* What is being asked *
For this exercise, retype each line of the material below verbatim and omit any picture.

=== Entries provided ===

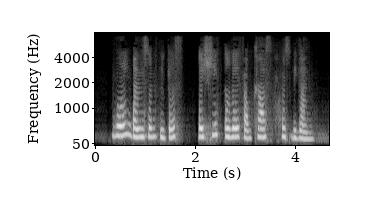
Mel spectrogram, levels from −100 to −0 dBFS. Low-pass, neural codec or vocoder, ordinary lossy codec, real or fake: 7.2 kHz; codec, 16 kHz, 1 kbps, FreqCodec, smaller model; MP3, 32 kbps; fake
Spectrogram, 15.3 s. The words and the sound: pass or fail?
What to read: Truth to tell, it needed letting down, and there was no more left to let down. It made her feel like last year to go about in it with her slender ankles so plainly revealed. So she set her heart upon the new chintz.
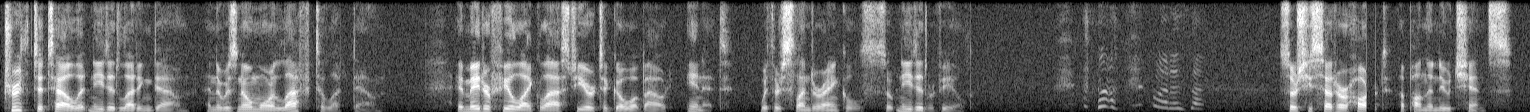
fail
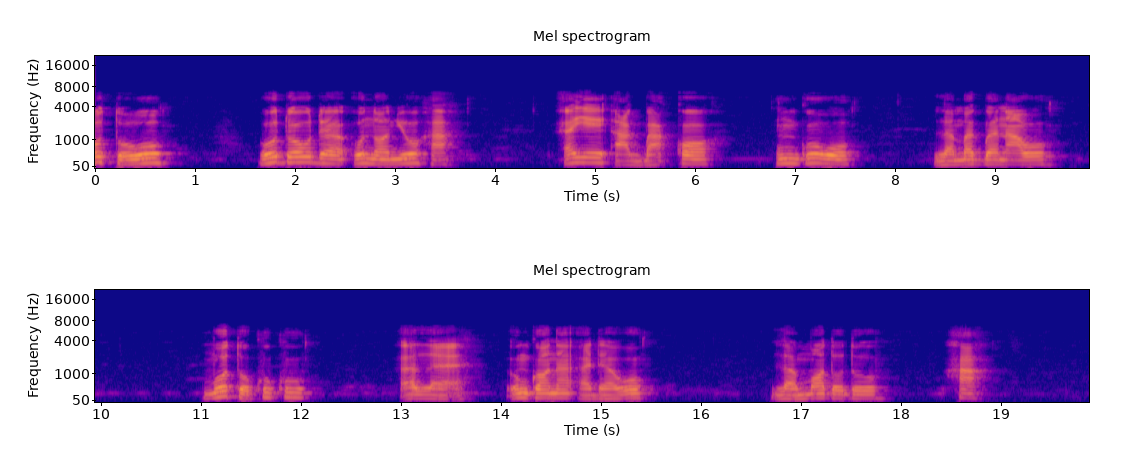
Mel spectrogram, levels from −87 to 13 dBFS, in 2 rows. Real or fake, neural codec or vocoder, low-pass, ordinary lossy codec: real; none; 7.2 kHz; MP3, 96 kbps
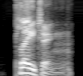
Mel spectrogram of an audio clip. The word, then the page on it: plating: British English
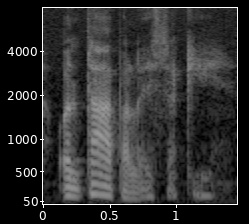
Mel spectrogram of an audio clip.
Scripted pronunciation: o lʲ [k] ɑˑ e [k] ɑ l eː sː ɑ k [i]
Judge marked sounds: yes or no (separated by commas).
no, no, no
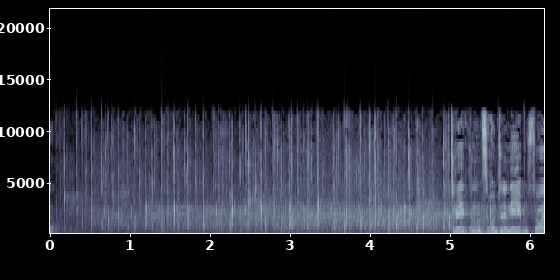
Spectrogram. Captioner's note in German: Applaus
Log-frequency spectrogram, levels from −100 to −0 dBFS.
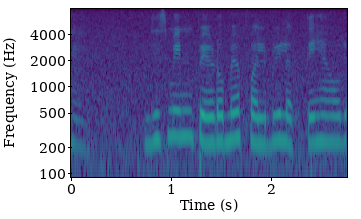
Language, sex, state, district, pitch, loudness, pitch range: Hindi, female, Uttar Pradesh, Jyotiba Phule Nagar, 235 Hz, -52 LUFS, 230-250 Hz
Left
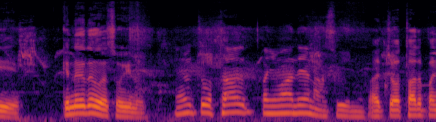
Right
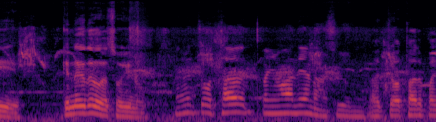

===

* Result of this task *
Mel spectrogram, levels from −100 to −0 dBFS. Low-pass, neural codec or vocoder, ordinary lossy codec, real or fake: 7.2 kHz; codec, 16 kHz, 1 kbps, FreqCodec, smaller model; MP3, 32 kbps; fake
Spectrogram, 15.3 s. The words and the sound: pass or fail?
What to read: Truth to tell, it needed letting down, and there was no more left to let down. It made her feel like last year to go about in it with her slender ankles so plainly revealed. So she set her heart upon the new chintz.
fail
Mel spectrogram, levels from −87 to 13 dBFS, in 2 rows. Real or fake, neural codec or vocoder, low-pass, ordinary lossy codec: real; none; 7.2 kHz; MP3, 96 kbps
Mel spectrogram of an audio clip. The word, then the page on it: plating: British English
Mel spectrogram of an audio clip.
Scripted pronunciation: o lʲ [k] ɑˑ e [k] ɑ l eː sː ɑ k [i]
Judge marked sounds: yes or no (separated by commas).
no, no, no
Spectrogram. Captioner's note in German: Applaus
Log-frequency spectrogram, levels from −100 to −0 dBFS.
Language, sex, state, district, pitch, loudness, pitch range: Hindi, female, Uttar Pradesh, Jyotiba Phule Nagar, 235 Hz, -52 LUFS, 230-250 Hz
Left
Right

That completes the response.